December 28, 2015
In March, a regional court gave sweeping powers to protect rivers in India after granting them status as living entities. In response, central and state governments have pushed back, saying the order is impossible to implement. The initial reaction of the Uttarakhand government – whose officers had been made legal guardians of the river – was quite positive, and coverage of the judgment largely looked at it as a positive step. Unfortunately, the problems with the initial judgment, delivered on March 20, 2017, and its follow-on directions, delivered ten days later, were clearly manifest in the orders themselves.
As thethirdpole.net reported on the first order, the parens patrie legal clause under which the Uttarakhand High Court had made officials of Uttarakhand legal guardians automatically entitled them to be sued for actions of the body that they were legal guardians of. It also made them legal guardians of rivers that flowed through other states, and even across the border of India. In its Special Leave Petition (SLP) to the Supreme Court the Uttarakhand government now argues these very points, suggesting that these points make the order “legally untenable”.
In India SLPs are not public documents, and their contents are not released until the case is decided, but officials of the Uttarakhand government have spoken to the press about the case. The Indian Express quotes the SLP as saying, “If there arises any dispute (due to) illegalities being committed in other states, then the Chief Secretary cannot pass any instruction against any other states or Union of India… therefore, the state of Uttarakhand cannot declare the river Ganga and Yamuna as a legal person, or living entity.”

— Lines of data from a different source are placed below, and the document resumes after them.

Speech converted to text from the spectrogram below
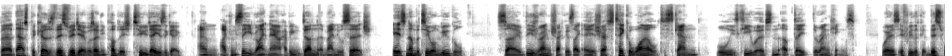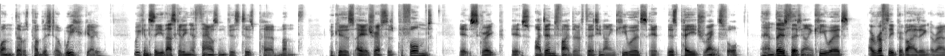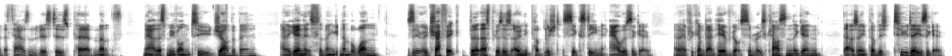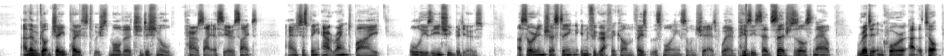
But that's because this video was only published two days ago. And I can see right now, having done a manual search, it's number two on Google. So these rank trackers like Ahrefs take a while to scan all these keywords and update the rankings. Whereas if we look at this one that was published a week ago, we can see that's getting a thousand visitors per month because Ahrefs has performed its scrape, it's identified there are 39 keywords it, this page ranks for, and those 39 keywords are roughly providing around 1,000 visitors per month. Now let's move on to JavaBurn. And again, it's Flamengo number one. Zero traffic, but that's because it's only published 16 hours ago. And then if we come down here, we've got Cimerex Carson again. That was only published two days ago. And then we've got JPost, which is more of a traditional parasite SEO site. And it's just being outranked by all these YouTube videos. I saw an interesting infographic on Facebook this morning someone shared where basically said search results now, Reddit and Quora at the top,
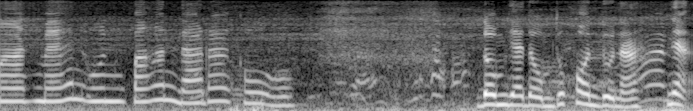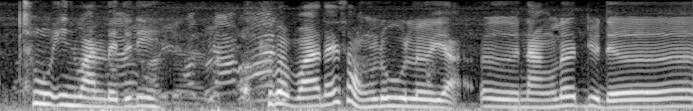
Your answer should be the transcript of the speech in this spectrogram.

It also quotes the advocate-general of Uttarakhand, S.N. Babulkar, one of the officers that the judgment had made legal guardian, as saying, that the rivers given legal rights – the Ganga and Yamuna – are holy rivers in which people bathe. “Can I or the chief secretary ask for people to stop bathing in the Ganga?” he asked.
The March 20 judgment had cited the sacred nature of the rivers as one of the key arguments to declare them legal entities, but the judgment ran the danger of making the same sacred practices illegal.
Disputes with other states were also cited in the SLP. According to the Hindustan Times, the SLP stated, “As per the provisions under item no. 56 of the union list of the 7th Schedule (Article 246) of the Constitution, it is the sole constituent right of the Union Government to frame out the rule for efficacious management of all the inter-state rivers.” The Central government had already filed a petition in May, to which Uttarakhand was a party, along the same lines. Nevertheless Madan Kaushik, a minister of the Uttarakhand government and spokesperson for the government, welcomed the judgment giving legal status to the rivers.
It is worth remembering that the status given to the rivers came about from a Public Interest Litigation (PIL) filed by Mohammad Salim, a resident of Haridwar, about the high levels of pollution, encroachments, mining and stone crushing on the riverbed of the Ganga and along its banks. The High Court had given legal status as a way to save the rivers from such harm. On December 5, 2016 the Uttarakhand High Court had prohibited mining in the Ganga riverbed. In response the state government had filed an SLP, and in May 2017 the Supreme Court had stayed the order.
This suggests two things: firstly, given that the logic of the cases is similar, the Supreme Court may stay this order as well. Secondly, while the Uttarakhand government officially welcomed the step of the rivers being given a legal status, they explicitly opposed the reason why it had been done by the Uttarakhand High Court – which was to preserve the ecosystem within which the rivers had flourished, but which are now being threatened.
It was in the March 30, 2017 judgment that the Uttarakhand High court had tried to develop a more holistic view of why and how preserving the ecosystem was necessary and how global norms were moving towards giving rights to nature. As we had argued then, the judgment ignored many issues, and was far too broad to be legally precise, or operationally implementable. For example, it stated, “Plucking of one leaf, grass blade also damages the environment universally.”
Nevertheless the crisis of Indian rivers, and that of the larger ecosystem within which they exist, is a very real one. Recent analysis suggests that 94% of all rivers in India are either critically polluted or have critically low water flows due to dams, or both. As long as this crisis remains the number of cases and judgments on such matters is likely to increase rather than decrease. The case law on this important subject is just getting started. Watch this space.